### [Records for the task]
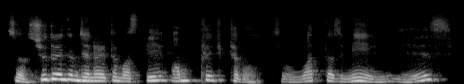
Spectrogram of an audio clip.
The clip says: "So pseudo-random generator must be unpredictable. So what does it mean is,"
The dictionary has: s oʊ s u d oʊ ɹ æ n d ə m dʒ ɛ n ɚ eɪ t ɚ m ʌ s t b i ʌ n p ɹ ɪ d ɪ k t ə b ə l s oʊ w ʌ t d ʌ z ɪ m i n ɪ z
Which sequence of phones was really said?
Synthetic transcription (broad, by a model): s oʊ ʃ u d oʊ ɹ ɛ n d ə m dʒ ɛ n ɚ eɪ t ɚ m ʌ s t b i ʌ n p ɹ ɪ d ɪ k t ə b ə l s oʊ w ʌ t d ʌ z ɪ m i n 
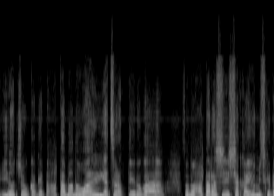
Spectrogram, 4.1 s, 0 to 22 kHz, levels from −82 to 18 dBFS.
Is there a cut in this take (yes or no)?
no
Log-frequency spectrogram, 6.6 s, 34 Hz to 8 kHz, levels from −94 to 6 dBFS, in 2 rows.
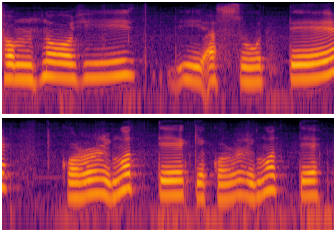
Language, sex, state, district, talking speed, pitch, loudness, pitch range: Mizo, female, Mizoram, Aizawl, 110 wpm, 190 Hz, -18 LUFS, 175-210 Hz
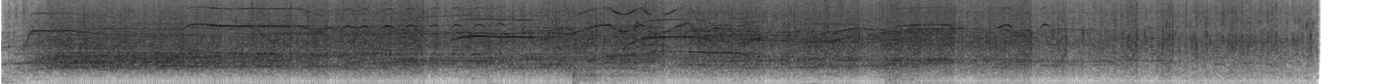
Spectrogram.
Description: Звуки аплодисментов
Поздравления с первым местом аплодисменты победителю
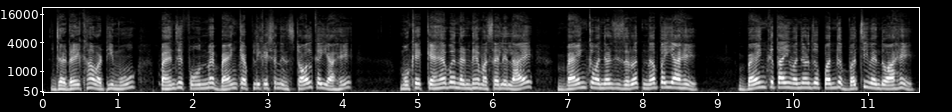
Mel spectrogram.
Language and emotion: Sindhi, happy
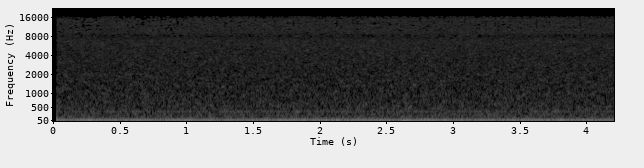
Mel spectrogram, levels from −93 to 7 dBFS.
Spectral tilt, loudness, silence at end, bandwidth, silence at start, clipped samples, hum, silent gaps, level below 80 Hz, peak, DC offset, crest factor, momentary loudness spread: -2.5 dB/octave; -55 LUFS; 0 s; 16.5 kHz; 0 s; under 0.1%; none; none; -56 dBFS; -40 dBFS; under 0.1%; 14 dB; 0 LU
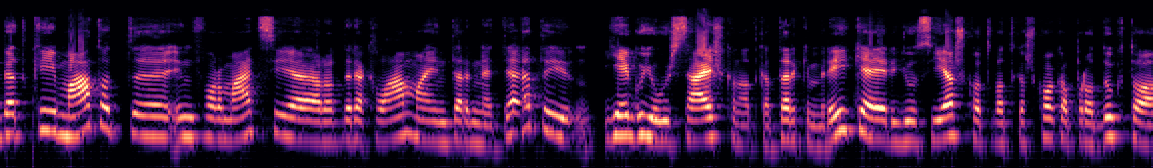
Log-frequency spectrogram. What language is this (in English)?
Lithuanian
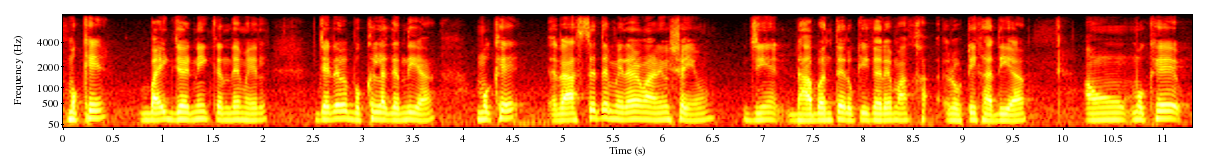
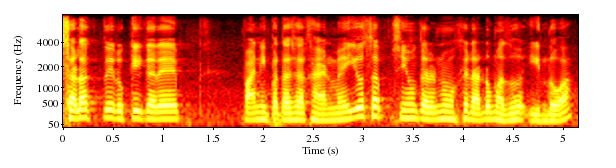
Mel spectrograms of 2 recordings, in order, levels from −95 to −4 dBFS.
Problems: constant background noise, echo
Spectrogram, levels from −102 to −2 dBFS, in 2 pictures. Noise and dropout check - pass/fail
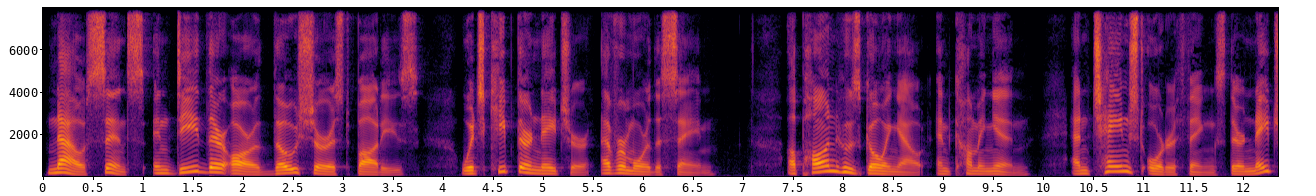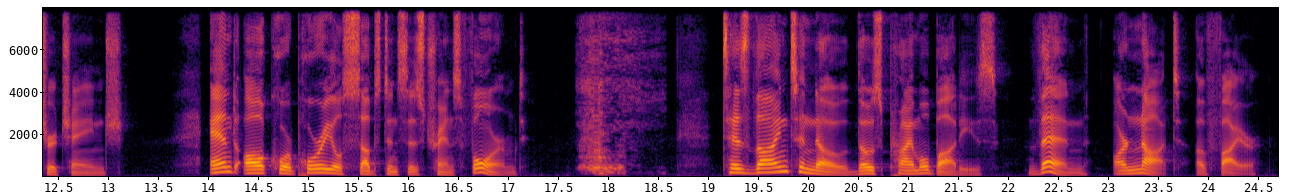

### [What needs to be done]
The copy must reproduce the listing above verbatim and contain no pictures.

### [Solution to this task]
Spectrogram of an audio clip.
The clip says: "So pseudo-random generator must be unpredictable. So what does it mean is,"
The dictionary has: s oʊ s u d oʊ ɹ æ n d ə m dʒ ɛ n ɚ eɪ t ɚ m ʌ s t b i ʌ n p ɹ ɪ d ɪ k t ə b ə l s oʊ w ʌ t d ʌ z ɪ m i n ɪ z
Which sequence of phones was really said?
Synthetic transcription (broad, by a model): s oʊ ʃ u d oʊ ɹ ɛ n d ə m dʒ ɛ n ɚ eɪ t ɚ m ʌ s t b i ʌ n p ɹ ɪ d ɪ k t ə b ə l s oʊ w ʌ t d ʌ z ɪ m i n 
Spectrogram, 4.1 s, 0 to 22 kHz, levels from −82 to 18 dBFS.
Is there a cut in this take (yes or no)?
no
Log-frequency spectrogram, 6.6 s, 34 Hz to 8 kHz, levels from −94 to 6 dBFS, in 2 rows.
Language, sex, state, district, talking speed, pitch, loudness, pitch range: Mizo, female, Mizoram, Aizawl, 110 wpm, 190 Hz, -18 LUFS, 175-210 Hz
Spectrogram.
Description: Звуки аплодисментов
Поздравления с первым местом аплодисменты победителю
Mel spectrogram.
Language and emotion: Sindhi, happy
Mel spectrogram, levels from −93 to 7 dBFS.
Spectral tilt, loudness, silence at end, bandwidth, silence at start, clipped samples, hum, silent gaps, level below 80 Hz, peak, DC offset, crest factor, momentary loudness spread: -2.5 dB/octave; -55 LUFS; 0 s; 16.5 kHz; 0 s; under 0.1%; none; none; -56 dBFS; -40 dBFS; under 0.1%; 14 dB; 0 LU
Log-frequency spectrogram. What language is this (in English)?
Lithuanian
Mel spectrograms of 2 recordings, in order, levels from −95 to −4 dBFS.
Problems: constant background noise, echo
Spectrogram, levels from −102 to −2 dBFS, in 2 pictures. Noise and dropout check - pass/fail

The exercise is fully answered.